(KFVS) - Gov. Jay Nixon declared a state of emergency in Missouri as heavy rain, flooding and flash flooding continue to impact large portions of the state.
The heavy rain already has led to flooding along many streams and rivers; at least one drowning has been reported in connection with the flooding in Missouri. More heavy rain is expected across the state in the next few days in connection with the remnants of tropical depression Bill.
Gov. Nixon has directed state emergency management personnel and the Missouri State Highway Patrol to take action to assist local communities and protect the public.
In addition to the Mississippi River, a number of smaller rivers and streams are expected to hit major flood stage including the Meramec River, the Bourbeuse River, the Cuivre River and Dardenne Creek.
Thousands of acres used for agriculture, especially along the Missouri and Mississippi rivers, are among the areas that have been impacted or are under threat from flooding.
The State Emergency Operations Center has been actively monitoring the storm system. Senior officials from the Missouri Department of Public Safety, Missouri National Guard, Missouri State Highway Patrol and the State Emergency Management Agency are monitoring the situation.

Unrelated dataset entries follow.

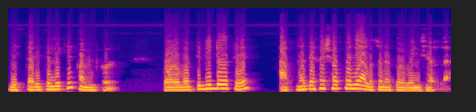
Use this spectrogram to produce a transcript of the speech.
বিস্তারিত লিখে কমেন্ট করুন। পরবর্তী ভিডিওতে আপনার দেখা স্বপ্ন নিয়ে আলোচনা করব ইনশাল্লাহ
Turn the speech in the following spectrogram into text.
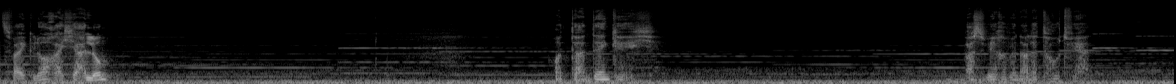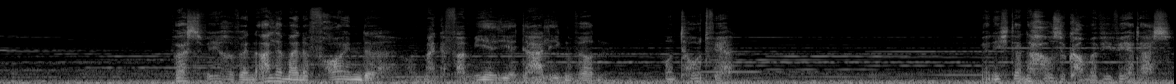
Zwei glorreiche Halunken. Und dann denke ich, was wäre, wenn alle tot wären? Was wäre, wenn alle meine Freunde und meine Familie da liegen würden und tot wären? Wenn ich dann nach Hause komme, wie wäre das?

The Missouri State Emergency Operations Plan also has been activated, allowing state agencies to coordinate directly with local jurisdictions to provide emergency services.
Pay close attention to weather warnings and follow the safety instructions of local officials as the potential for additional dangerous flooding continues.
Remember these important safety tips on flooding and high water:
- Do not walk through moving water. Six inches of moving water can make you fall. If you have to walk in water, walk where the water is not moving. Use a stick to check the firmness of the ground in front of you.
- Do not drive into flooded areas. If floodwaters rise around your car, abandon the car and move to higher ground if you can do so safely. You and the vehicle can be quickly swept away. Six inches of water will reach the bottom of most passenger cars, causing loss of control and possible stalling.A foot of water will float many vehicles. Two feet of rushing water can carry away most vehicles, including sport utility vehicles and pick-ups. Even if the water appears shallow enough to cross, don't try it. Water hides dips in the road. Worse yet, there may be no road at all under the water. Flooding can scour away the entire road surface and a significant amount of ground beneath.